The terrible situation playing out in Europe is not a war between Russia and Ukraine. It is an invasion by Russian forces of an independent nation, an aggressive act with no possible justification.
This invasion makes no distinction between military and civilian targets. Unarmed civilians, including children and the elderly, have been targeted and killed.
The first week of the invasion has not brought the overwhelming victory that the Russians seem to have expected.
Instead, we’ve watched the people of Ukraine mobilise to defend their country, including citizens in Russian speaking areas such as Kharkov. Hundreds of thousands of others have found refuge in neighbouring Poland and Romania.
Before the attack, Ukraine was divided between those who supported Kyiv and those who opposed it, and those who speak Ukrainian and those who speak Russian, but all are now united in opposing the Russian invasion.
The United States and the European Union have responded with a wide range of sanctions against Russia. These sanctions broke new ground, as neutral Switzerland joined such actions for the first time, and Germany removed its ban on the exports of arms to conflict zones.

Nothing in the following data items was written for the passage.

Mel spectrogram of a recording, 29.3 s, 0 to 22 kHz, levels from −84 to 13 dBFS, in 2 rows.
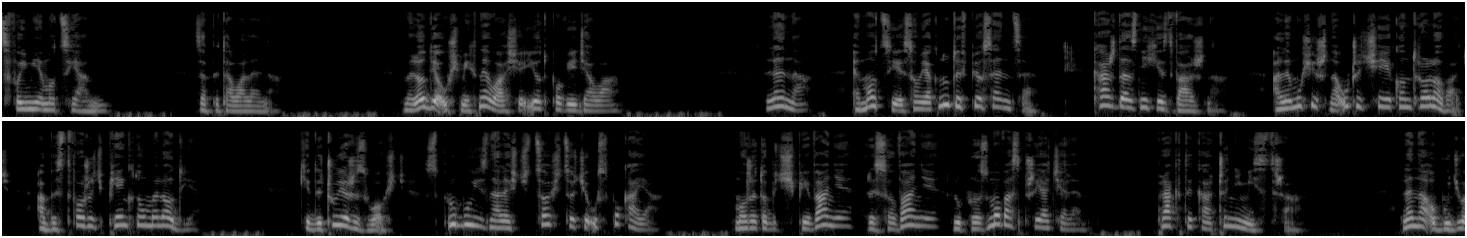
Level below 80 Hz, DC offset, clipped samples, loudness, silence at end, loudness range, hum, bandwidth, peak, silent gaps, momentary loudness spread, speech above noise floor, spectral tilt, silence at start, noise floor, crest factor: -72 dBFS; under 0.1%; under 0.1%; -36 LUFS; 0 s; 5 LU; none; 16 kHz; -14 dBFS; 26.05-26.10 s; 12 LU; 48 dB; -3.5 dB/octave; 0 s; -83 dBFS; 22 dB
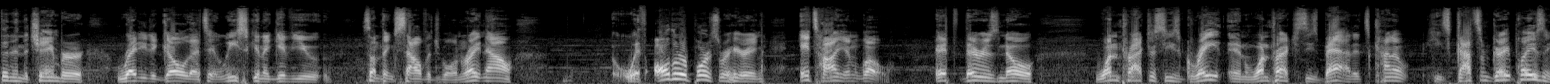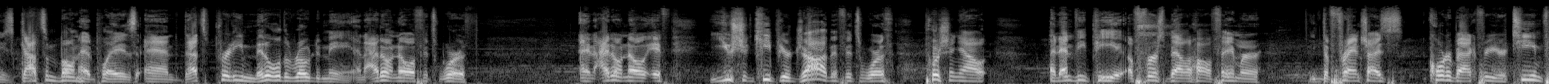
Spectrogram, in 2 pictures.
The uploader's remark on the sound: broadcast live from X-Golf in Middleton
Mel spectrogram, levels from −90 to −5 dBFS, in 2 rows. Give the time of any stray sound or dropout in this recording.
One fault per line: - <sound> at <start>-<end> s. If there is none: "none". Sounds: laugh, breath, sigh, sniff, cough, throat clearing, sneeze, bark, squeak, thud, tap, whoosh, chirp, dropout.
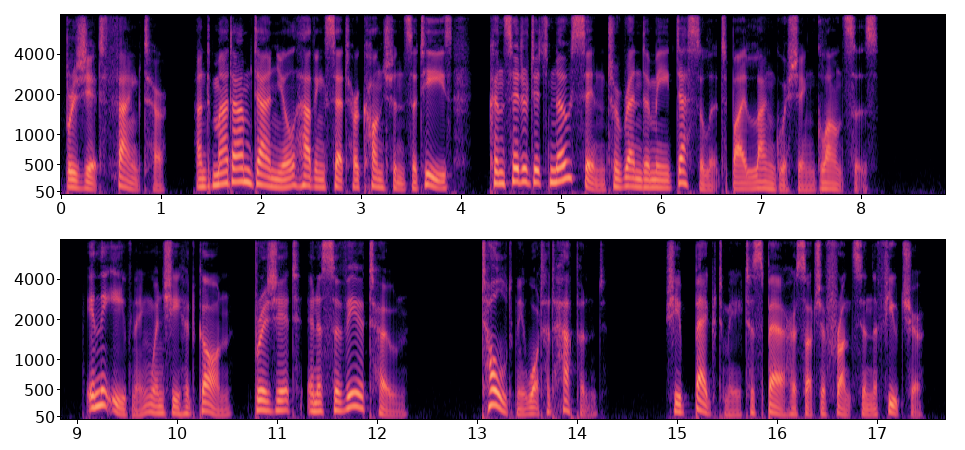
none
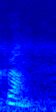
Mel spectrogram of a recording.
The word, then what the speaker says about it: Kron: Is it it rhymes with cone? Ice cream cone. Ice cream Kron. Kron.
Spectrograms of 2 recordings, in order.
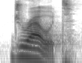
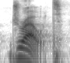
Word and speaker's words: drought: oh what about this how do you pronounce this say it drought out out so leave out out it's that sound out and then with a d d drought drought and of course a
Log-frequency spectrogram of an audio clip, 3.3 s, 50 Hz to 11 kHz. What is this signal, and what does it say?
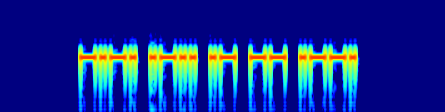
Morse code, heard as a keyed tone, about 30 wpm, 700 Hz. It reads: CLAMP
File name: practice / 25wpm / Difficult Words - Speed-Racing with Hints - 25wpm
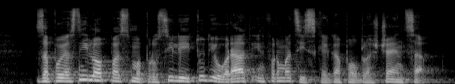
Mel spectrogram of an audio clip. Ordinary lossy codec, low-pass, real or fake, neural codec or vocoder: none; 14.4 kHz; real; none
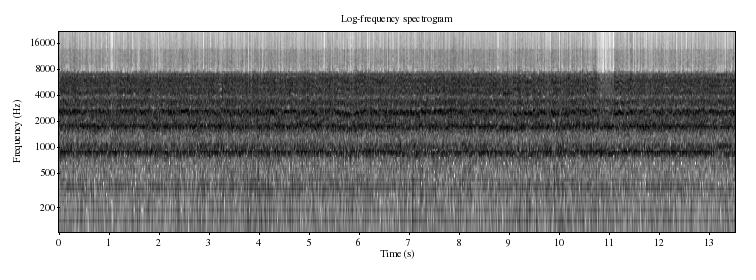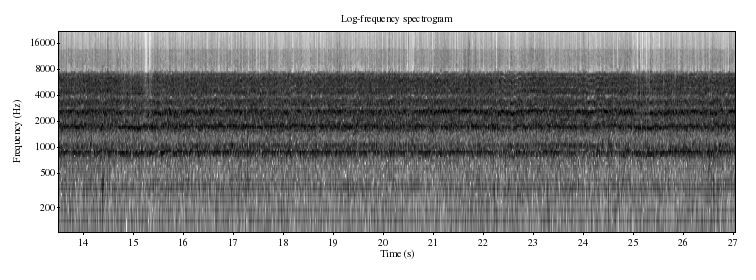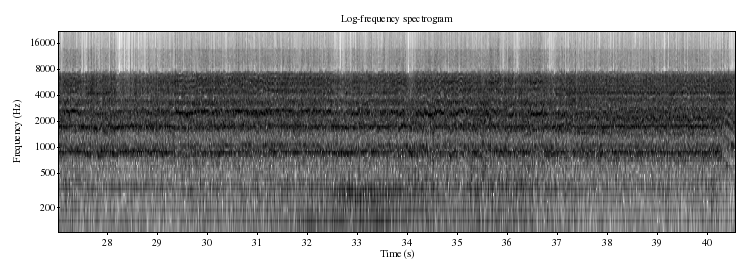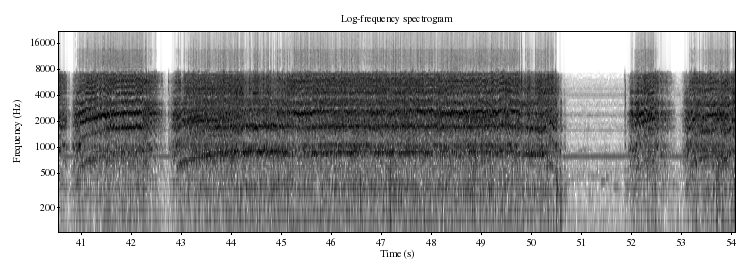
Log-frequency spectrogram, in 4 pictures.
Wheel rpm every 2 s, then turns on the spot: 230, 230, 230, 230, 230, 230, 230, 230, 230, 230, 230, 230, 230, 230, 220, 230, 230, 230, 220, 210, 130, 130, 220, 230, 220, 50, 100.
none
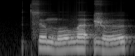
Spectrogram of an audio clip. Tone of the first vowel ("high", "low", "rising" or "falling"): falling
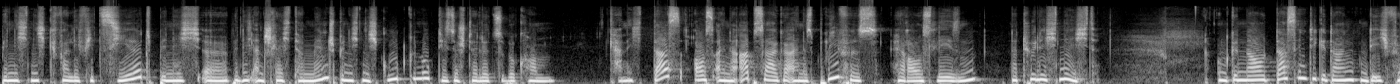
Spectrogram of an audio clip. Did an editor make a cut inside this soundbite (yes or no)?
yes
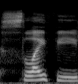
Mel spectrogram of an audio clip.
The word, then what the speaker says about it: slithy: Like Slithy should have a long I, like in Rive.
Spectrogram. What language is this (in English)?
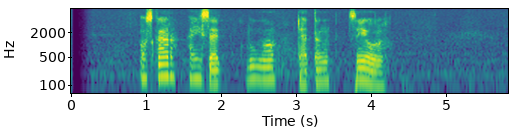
Javanese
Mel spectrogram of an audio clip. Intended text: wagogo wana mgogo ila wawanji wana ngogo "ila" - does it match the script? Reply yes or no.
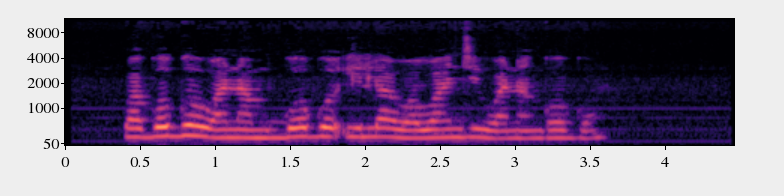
yes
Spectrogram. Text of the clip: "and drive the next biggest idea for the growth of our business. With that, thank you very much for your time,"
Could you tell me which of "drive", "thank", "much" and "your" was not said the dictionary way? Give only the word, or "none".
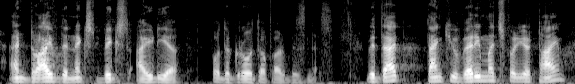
thank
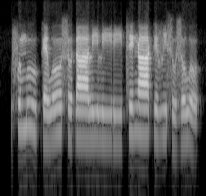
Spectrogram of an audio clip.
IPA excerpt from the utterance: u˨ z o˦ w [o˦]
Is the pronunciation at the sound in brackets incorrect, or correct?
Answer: incorrect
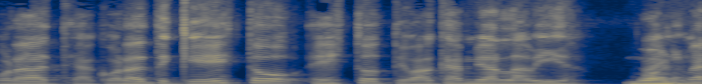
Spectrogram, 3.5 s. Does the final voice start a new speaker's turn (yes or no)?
yes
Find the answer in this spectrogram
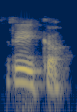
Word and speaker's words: Reka: Is it Reka? Rika? Yes, Reka.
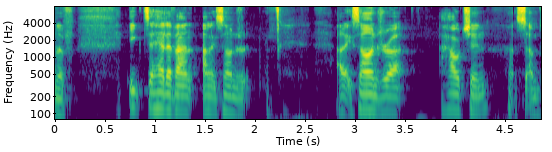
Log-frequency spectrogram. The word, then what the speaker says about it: Houchin: So Sasha Dahl has kind of eked ahead of Alexandra Houchin.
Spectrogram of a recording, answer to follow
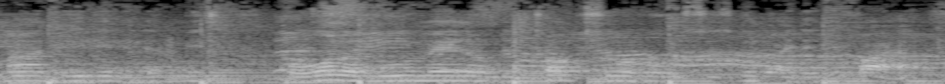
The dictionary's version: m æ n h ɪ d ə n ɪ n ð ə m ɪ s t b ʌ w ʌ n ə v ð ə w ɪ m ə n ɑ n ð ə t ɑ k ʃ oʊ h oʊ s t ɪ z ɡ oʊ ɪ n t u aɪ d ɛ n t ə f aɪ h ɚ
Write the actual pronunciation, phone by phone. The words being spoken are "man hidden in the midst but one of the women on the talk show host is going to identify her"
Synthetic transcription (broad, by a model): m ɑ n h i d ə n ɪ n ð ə m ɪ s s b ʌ w ʌ n ə v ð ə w m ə n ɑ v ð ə t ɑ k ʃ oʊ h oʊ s ɪ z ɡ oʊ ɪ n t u aɪ d ɛ n t ə f aɪ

The latest news indicates that the defenders are holding their own. Given the size of the Russian forces massed against them, it seems inevitable that a big city will eventually surrender. But so far Russian President Vladimir Putin does not seem to have obtained the immediate victory he wanted. The more Putin encounters resistance, the more he will be pushed to fight with heavier weapons — hopefully not tactical nuclear weapons.
Meanwhile, the rouble has collapsed, and Russia has been isolated from the world of finance with the severing of Swift connection between banks.
There will come a point where Russia as a whole will be forced to count the cost of this adventure. What happens at that juncture is unknown.
What we do know is that this assault has brought together countries which until yesterday were arguing over a wide variety of issues. Even Britain is now closer to the EU than it has been in years, and there doesn’t seem to have been any major disagreements among them.
Here in Malta, the Russian invasion of Ukraine has surprised a country in the throes of an election campaign, and attention has struggled to focus on this new issue.
The shock of the invasion threatens the feel-good factor the government is trying to spread across the country in the wake of the Covid epidemic and widespread allegations of corruption.
Their attempt to promote a positive narrative is understandable. What isn’t is to avoid real expressions of solidarity with Ukraine for fear it might undermine areas of economic interest that suddenly appear to be unshakable, such as the granting of citizenship to Russian oligarchs, and removing or undermining the ban on Russian planes.
Malta has experienced close attention from Russia since before the Tsar was chosen as the successor to Grand Master Hompesch, who surrendered these islands to Napoleon.
But Malta is no longer a small island fighting to survive on its own. We are a member of a Union based on solidarity among Member States. And today that solidarity is focused on Ukraine, the victim of Russian might. Departure from this is inexcusable.